Ghemme is a hamlet across from Gattinara on the eastern side of the Sesia.  The wine is similar to Gattinara, but is more tannic, and it is reputed to live even longer than Gattinara.  Judging from the one Ghemme wine we see in the U.S., Antichi Vigneti di Cantalupo (aka Cantalupo), this might be true.  The 1999 Cantalupo, just tasted, needs lots of time to develop.  Its single-vineyard 1996 Collis Breclemae is a massive wine that will need two more decades to fully mature.  A 1989 Cantalupo Ghemme I tasted recently was approaching drinkability, at 20+ years old.  Ghemme must have a minimum of 75 percent Nebbiolo, with 25 percent maximum Vespolina and Uva Rara (aka Croatina).  Cantalupo’s standard 2006 Ghemme retails for $30 to $32; its 2004 Collis Breclemae sells for $55.

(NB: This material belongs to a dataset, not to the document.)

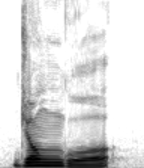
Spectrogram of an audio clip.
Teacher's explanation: guo is second tone, so it's a rising tone, a bit like when you ask a question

The Lessona wine zone is in the hillsides around the village of Lessona, west of Gattinara.  The area is dominated by one producer, Tenute Sella, the original producer of Lessona wines.  The Sella vineyards and winery was established in 1671, one of the oldest wineries that has stayed in the same family, and the oldest I know of in Piedmont.  Like other Nebbiolo-based wines, Lessona is austere and tannic when young, but develops aromas of violets as it approaches maturity.  It is generally ready to drink sooner than Gattinara or Ghemme.  Like all Nebbiolo wines, young Lessona benefits from decanting and about three hours of aeration.  Lessona must have a minimum of 75 percent Nebbiolo, with up to 25 percent Vespolina and Bonarda optional.  The 2005/2006 Sella Lessona retails in the $29 to $36 range.  Sella’s premium Lessona, the very impressive Omaggio a Quintino Sella Lessona, is in the $48 to $53 range.

Bramaterra is a wine zone that encompasses seven villages between Gattinara and Lessona.  Bramaterra  wines are lighter-bodied and drinkable sooner than either Gattinara or Lessona, an advantage for younger vintage wines in restaurants.  Bramaterra wines must be 50 to 70 percent Nebbiolo and 20 to 30 percent Croatina, with 10 to 20 percent Bonarda and/or Vespolina optional.  Bramaterra retails for $28 to $30.  The leading producer is Tenute Sella.  Antoniotti is another Bramaterra producer whose wine is available in the U.S.

Boca is the northernmost Piedmont wine region, and the highest in altitude (up to 1500 feet) of all the Novara/Vercelli wine zones.  It is also the home of the Vallana winery.  In some ways Boca wines impressed me the most in this northern Piedmont area.  The 2004 Cantine del Castello di Conti (aka Conti) “Il Rosso delle Donne” Boca I tasted was very impressive, very Burgundian.  It’s a complete, full-bodied wine, reminiscent of an older Barolo from a good vintage.  The 2004, which retails for $38 to $42, is 70 percent Nebbiolo, 20 percent Vespolina, and 10 percent Uva Rara.  The 2005 Conti Boca is its most recent vintage available.  Some stores with temperature-controlled rooms have Conti Boca wines dating back to the 1985 vintage.  Another prestigious Boca is Le Piane, but it’s more expensive; its 2007 retails in the $48 to $52 range.  The bargain Boca is Vallana’s; its 2004 costs $27 to $28.

Here are some summary impressions about Northern Nebbiolo wines, based on my tastings:

1)    I love the style, the sleekness of Carema wines, but they do need time to develop.  The exception: the 2007 Orsolani Carema can be enjoyed now and over the next several years.

2)    Gattinara and Ghemme are the class of Nebbiolo-based wines from the Vercelli/Novara hills.  Travaglini’s Gattinaras are the only ones to consume on the young (less than 10 years-old) side.

3)    Boca wines were the big surprise. Exciting and delicious.  I will seek these wines out.

4)    All of these Nebbiolo-based wines (excluding the two exceptions I mentioned above) need many years to mature, just like Barolo and Barbaresco. 

Drink all of these wines in a large, wide, Burgundy or Barolo-type glass.  Give them one to three hours aeration to soften the tannins.  Drink them with food, not on their own.  Cheese always works to buffer the tannins and enable these wines to show their considerable charms.